…is recording. I was reminded of this while driving with my daughter, listening to the iPod on shuffle, and a tune I had recorded came up…but I didn’t recognize it was me.
I love recording because of the creative process involved…it’s like writing a drum song (actually it IS that). It’s also an opportunity to get creative with tones and timbres on the instrument. Me being one of those tone merchant guys, well…that’s just too much fun (as the Joker would say 😉
I was telling one of my teachers about one of my tone pursuits (in this case, the perfect rimshot backbeat for any occasion). He started laughing when I told him I have six different rim shots I can do on the snare drum (actually nine if I use my wallet). This is a guy who’s a pro drummer in LA, plays on the big network TV shows, and he tells me, “Dude, I have, like, one–you’re insane”.
(Before I take too much credit for being fabulous, I should note that I got the idea from Ringo. Nine times out of 10, anything I think up and do on drums, Ringo was there first 😉
So, I’m gonna focus on a couple of tunes I recorded in Portland. The first one I want to focus on is Shoebox Letters “Another Summer Day”, written by Dennis Winslow
This was one of tunes where we were listening to the iPod on shuffle in the car, the tune came up, and I didn’t recognize it was me at first. The reason for that was that we learned it at the recording session; got it in two, three takes tops…then that was it–we were done.
It’s also a tune that we rarely played live. (Yes, Dennis has so many tunes in his portfolio that a great tune like this just gets lost in the shuffle and dropped from the set list after a couple of gigs…makes ya sick don’t it?) So, the recording version is one of the less than 5-6 times this tune was ever played.
It’s easy to forget that some of the songs you love and grew up with don’t ever get played live and the recording may be the only time it was performed, ever. Most any tune recorded from Sgt. Pepper forward never got played live by the Beatles live (the exception being the rooftop concert).
The next song I want to talk about is Shoebox Letters “First to Hurt”, another one written by Dennis. In this case, this was a song we did live all the time. However, the arrangement on the recording is so different compared to the live version that I also didn’t recognize it at first when it came up on shuffle that day. (Plus the recording has that great mandolin hook that we never did live.) When we played this live, it was almost like a U2 tune; building, driving, getting louder all the way through the tune–it was a great set closing tune. And it was nothing like the recorded version.

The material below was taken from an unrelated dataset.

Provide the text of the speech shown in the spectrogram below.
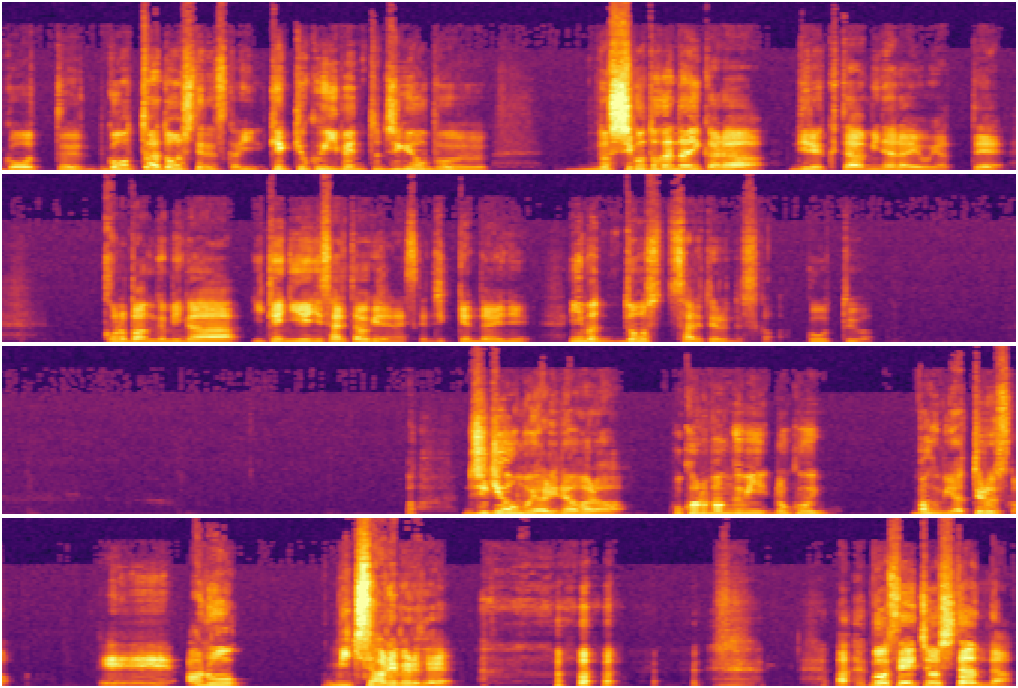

This is not to say that recording is without its challenges, or that it’s just a fun stroll in the park. No, no. Most importantly, the drummer can’t punch in and fix parts that weren’t initially played correctly, so the drummer is under a lot of pressure to put the drum track down right, and quickly (recording studio time is very expensive–unless you’re recording at home, and even then, folks want you to work quickly).
Also, working in the studio is sort of like a verbal IQ test (verbal in that if you play Rock, Pop, Country and R&B, you’re almost never working from a chart, although sometimes I make my own). Here’s an example from an R&B recording session I did this past week: I was tracking with the rhythm guitarist, who also happened to be the songwriter, and he asked me this. “Have the snare lay out on 1st half of first verse, and then lay out on first quarter of second verse.” Now, I had no charts, therefore I had no numbers available to me count measures, so I had to use my musical sensibility to figure out when I was halfway, or a quarter of the way through each of those respective verses. And quickly, because the next thing out of his mouth was “Make sense? Count it in” 😉
Also, session leaders will often times have you working on two to three things at the same time. At one time during the session I mentioned above, the songwriter asked before a take that “this time play the whole thing more ‘on’ the beat” (vs. behind the beat in this case) and “take the bass drum out of the intro”. So here we go again–it’s like a verbal IQ test!
But I truly do love it–despite the challenges. Or rather, maybe because of the challenges (if it was easy, anyone could do it, right? 😉 It’s also gratifying to realize that, in many cases, you are helping to create the definitive recorded artifact of that particular tune.
And don’t get me wrong–I truly love playing live as well. It’s just that, in genres like Rock, Pop, Country and R&B, there’s less creative work done live onstage (as compared to Jazz, for example).
So that’s it. And, for my drummer friends out there, remember to have fun…when you drum!